Does Europe’s new prez really think it’s a Christian club?

rompuy1Europe’s new president, Herman Van Rompuy, is little known outside his native Belgium. One of the few background facts about him circulating since his election is his opposition to Turkish membership in the European Union.  The operative quote, expressed in a 2004 speech when he was an opposition deputy in the Belgian parliament, is:

“Turkey is not a part of Europe and will never be part of Europe. An expansion of the EU to include Turkey cannot be considered as just another expansion as in the past . . . The universal values which are in force in Europe, and which are fundamental values of Christianity, will lose vigour with the entry of a large Islamic country such as Turkey.” (Photo: Herman Van Pompuy, 19 Nov 2009/Sebastien Pirlet)

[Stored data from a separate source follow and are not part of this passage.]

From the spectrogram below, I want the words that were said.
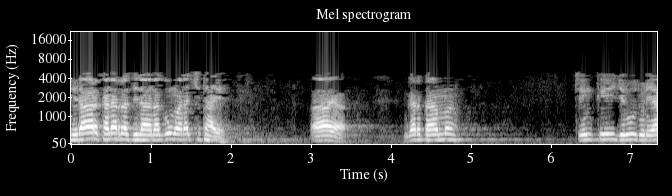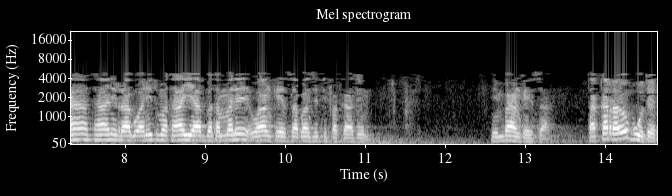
hiraar kanarra silaa nagumaan achi taa'e haaya garta amma cinqii jiruu duniyaa ta'an irraa bu'aniituma ta'an yaabbatan malee waan keessaa baan sitti fakkaatin. Hin bahan keessaa. Takkarraa yoo buute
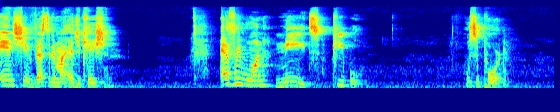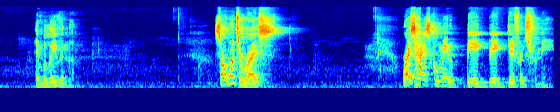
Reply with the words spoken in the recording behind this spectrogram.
and she invested in my education. Everyone needs people who support and believe in them. So I went to Rice. Rice High School made a big, big difference for me.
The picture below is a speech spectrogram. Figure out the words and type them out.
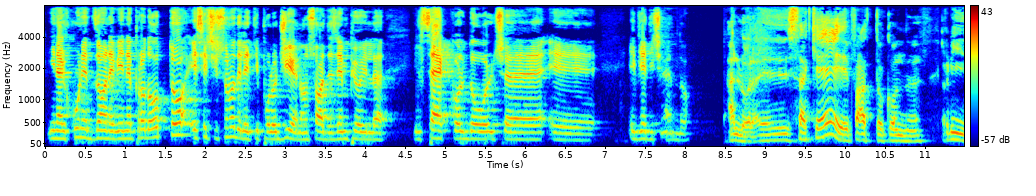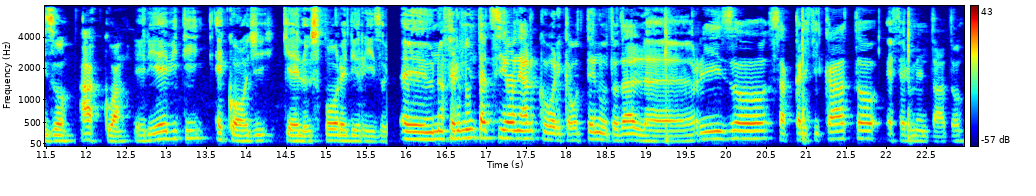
in alcune zone viene prodotto e se ci sono delle tipologie, non so, ad esempio il, il secco, il dolce e, e via dicendo. Allora, il sake è fatto con riso, acqua e lieviti e koji, che è lo spore di riso. È una fermentazione alcolica ottenuta dal riso saccarificato e fermentato.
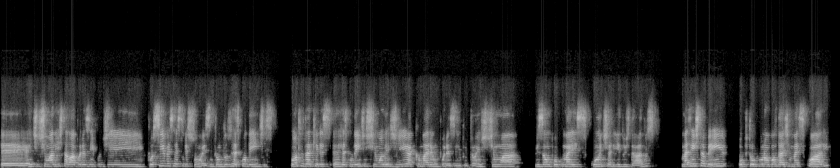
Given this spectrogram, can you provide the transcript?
é, a gente tinha uma lista lá, por exemplo, de possíveis restrições, então, dos respondentes. Quantos daqueles é, respondentes tinham alergia a camarão, por exemplo? Então, a gente tinha uma visão um pouco mais quante ali dos dados, mas a gente também optou por uma abordagem mais quali,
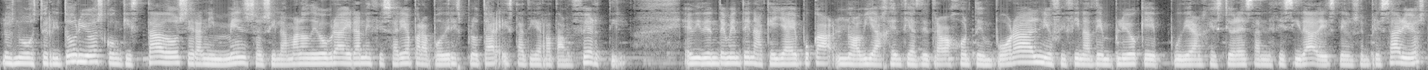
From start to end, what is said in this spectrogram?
Los nuevos territorios conquistados eran inmensos y la mano de obra era necesaria para poder explotar esta tierra tan fértil. Evidentemente en aquella época no había agencias de trabajo temporal ni oficinas de empleo que pudieran gestionar esas necesidades de los empresarios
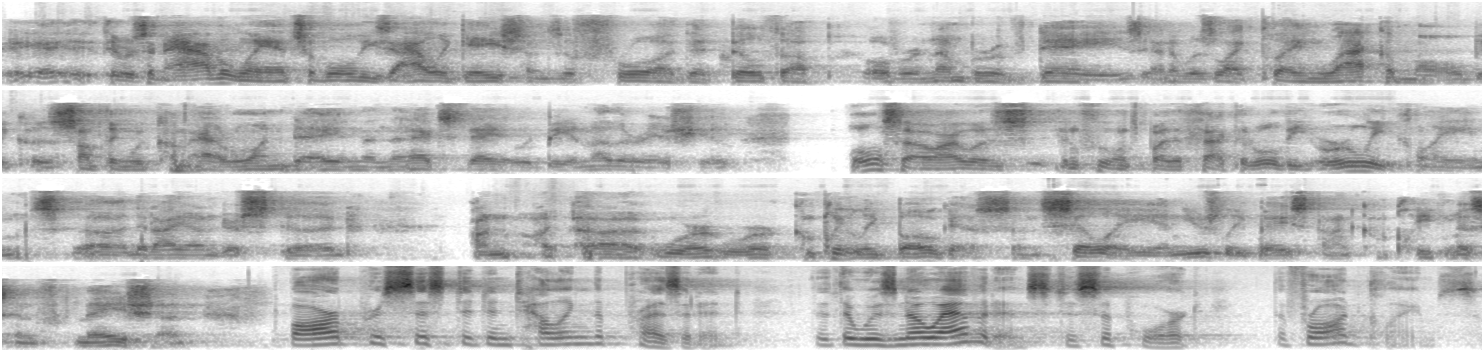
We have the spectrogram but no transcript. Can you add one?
There was an avalanche of all these allegations of fraud that built up over a number of days, and it was like playing whack-a-mole because something would come out one day and then the next day it would be another issue. Also, I was influenced by the fact that all the early claims uh, that I understood on, uh, were, were completely bogus and silly and usually based on complete misinformation. Barr persisted in telling the president that there was no evidence to support the fraud claims.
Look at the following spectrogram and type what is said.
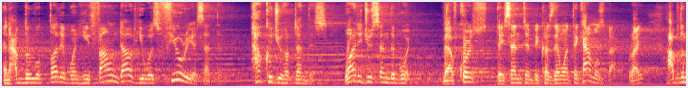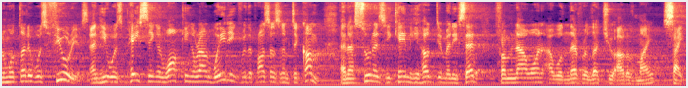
And Abdul Muttalib, when he found out, he was furious at them. How could you have done this? Why did you send the boy? Now, of course, they sent him because they want the camels back, right? Abdul Muttalib was furious and he was pacing and walking around waiting for the Prophet to come. And as soon as he came, he hugged him and he said, From now on, I will never let you out of my sight.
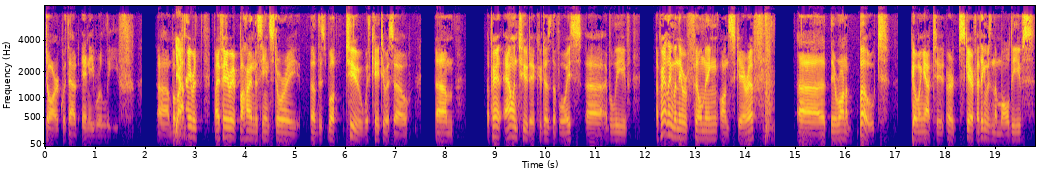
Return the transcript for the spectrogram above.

The former Cardinal Joseph Ratzinger, now Pope Benedict, said something quite similar In an interview with Le Figaro, also in 2004: “Turkey always represented another continent throughout history, in permanent contrast with Europe,” he said, and joining it to Europe would be a mistake. Europe is united by its “culture which gives it a common identity. The roots which formed … this continent are those of Christianity.”